Fifty years ago this week, Neil Armstrong took his first steps on the moon and uttered his now famous, "One small step for man, one giant leap for mankind," statement. I remember the event well, sort of.
I do distinctly remember earlier on that Saturday, when the lunar module, called the "Eagle" landed on the lunar surface. My family had traveled to Lamont, Fla. to visit some friends and they had coverage of the lunar landing on their little black and white television next to the kitchen table. I remember sitting there with my dad and Mr. Peters watching this event as the astronauts declared, "The Eagle has landed."

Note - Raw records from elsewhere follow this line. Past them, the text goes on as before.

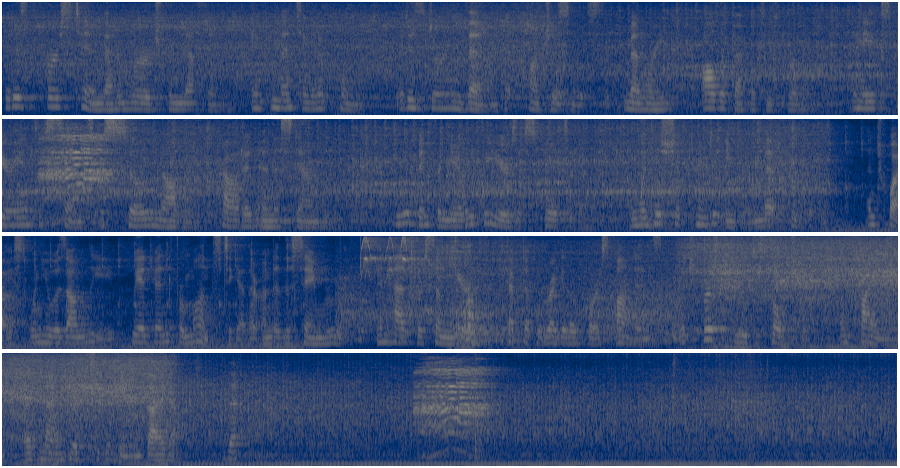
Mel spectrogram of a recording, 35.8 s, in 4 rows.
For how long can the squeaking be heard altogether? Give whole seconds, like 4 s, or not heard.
2 s.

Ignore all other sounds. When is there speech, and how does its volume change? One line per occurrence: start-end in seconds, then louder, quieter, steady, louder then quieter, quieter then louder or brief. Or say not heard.
0.0-29.2 steady.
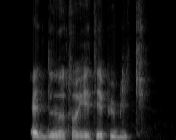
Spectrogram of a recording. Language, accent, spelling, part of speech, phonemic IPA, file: French, France, être de notoriété publique, verb, /ɛ.tʁə d(ə) nɔ.tɔ.ʁje.te py.blik/, LL-Q150 (fra)-être de notoriété publique.wav
- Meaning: to be common knowledge (that)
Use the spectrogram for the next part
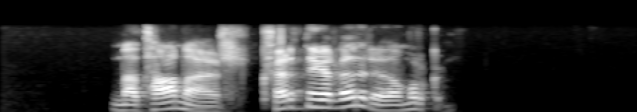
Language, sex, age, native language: Icelandic, male, 20-29, Icelandic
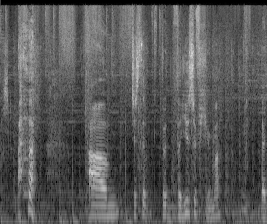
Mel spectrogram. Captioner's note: laughs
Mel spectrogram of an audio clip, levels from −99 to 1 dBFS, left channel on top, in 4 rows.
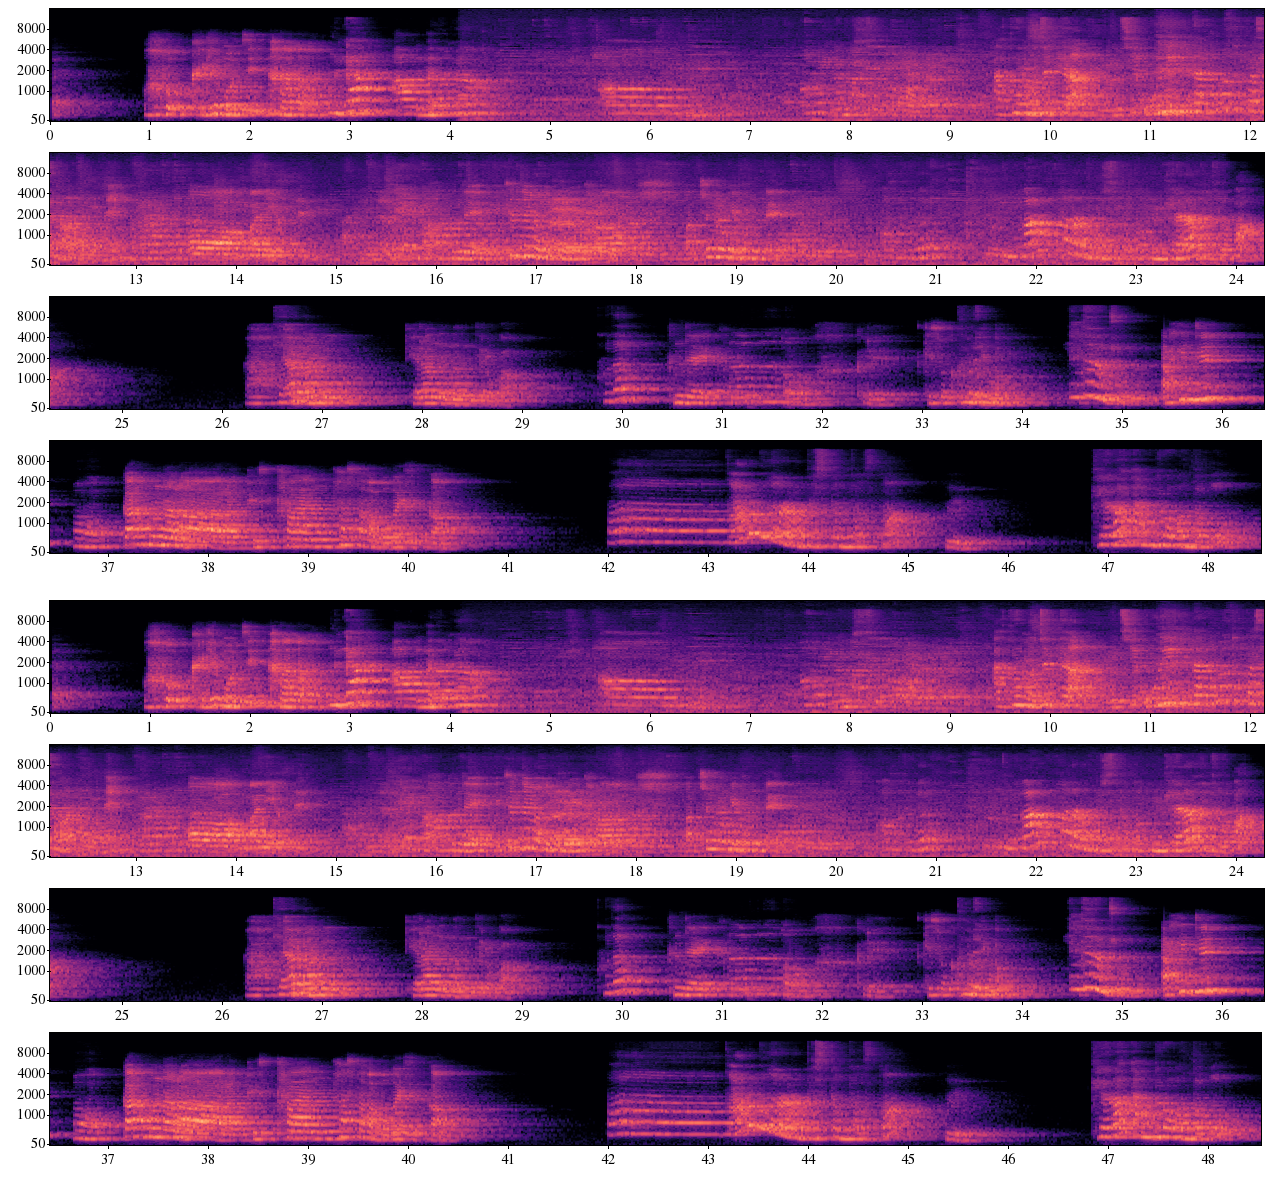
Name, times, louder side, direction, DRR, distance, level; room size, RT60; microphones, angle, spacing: voice 1, 0.9-2.7 3.1-3.3 3.6-3.9 13.5-14.6 15.9-19.5 21.4-21.7 26.2-27.2 27.8-28.9 30.4-32.6 33.0-33.7 34.5-34.6 35.4-36.0 37.1-40.4 45.4-45.6, equal, 10° right, -2 dB, 0.6 m, -27 dB
voice 2, 2.8-4.3 5.1-6.3 7.5-8.7 9.4-12.9 14.6-14.7 15.8-16.7 17.2-17.3 20.4-21.0 21.6-24.2 26.5-26.9 29.8-30.1 31.0-31.9 33.3-33.8 34.4-35.1 36.6-36.9 42.0-45.0 46.8-48.2, right 1 dB, 40° right, -6 dB, 1.1 m, -28 dB
sound 1, 4.1-23.9, left 2 dB, 80° left, 0.6 m, -34 dB
4.8 x 2.4 x 3.3 m, 1.3 s
head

Later that evening, my parents went to play bridge with some of their friends. That was not uncommon and, at the age of eight years old, I could look after myself during those evening hours. I actually enjoyed those Saturday evenings "on my own." Those evenings would usually consist of a solitary game of pool on the pool table, some kind of frozen TV dinner or maybe a frozen pizza and watching TV in my parents' room. I remember waiting anxiously for the astronauts to step out of their spacecraft and make those historic first steps on the moon. I remember lying in the bed and hearing Walter Cronkite telling everyone it would be at any moment that Neil Armstrong would make his way out of the Eagle and take those first steps. The next thing I remember seeing was Neil Armstrong and Buzz Aldrin hopping around on the moon's surface. I had dozed off and missed those historic first steps. Despite my momentary snooze at a very inopportune time, I feel fortunate to have been able to see most of that event.
I later had the opportunity to meet and speak with the last man to walk on the moon, Eugene Cernan. It was fascinating to hear him talk about what he saw and how he saw it. Speaking with Mr. Cernan, it was easy to become inspired to achieve the kinds of things you don't think you have the ability to achieve. I think that's the greatest part of the lasting legacy of the space program during the 1960s; the inspiration to do great things "not because they are easy, but because they are difficult," as President Kennedy challenged us to do. That, and Tang, the breakfast drink of the astronauts.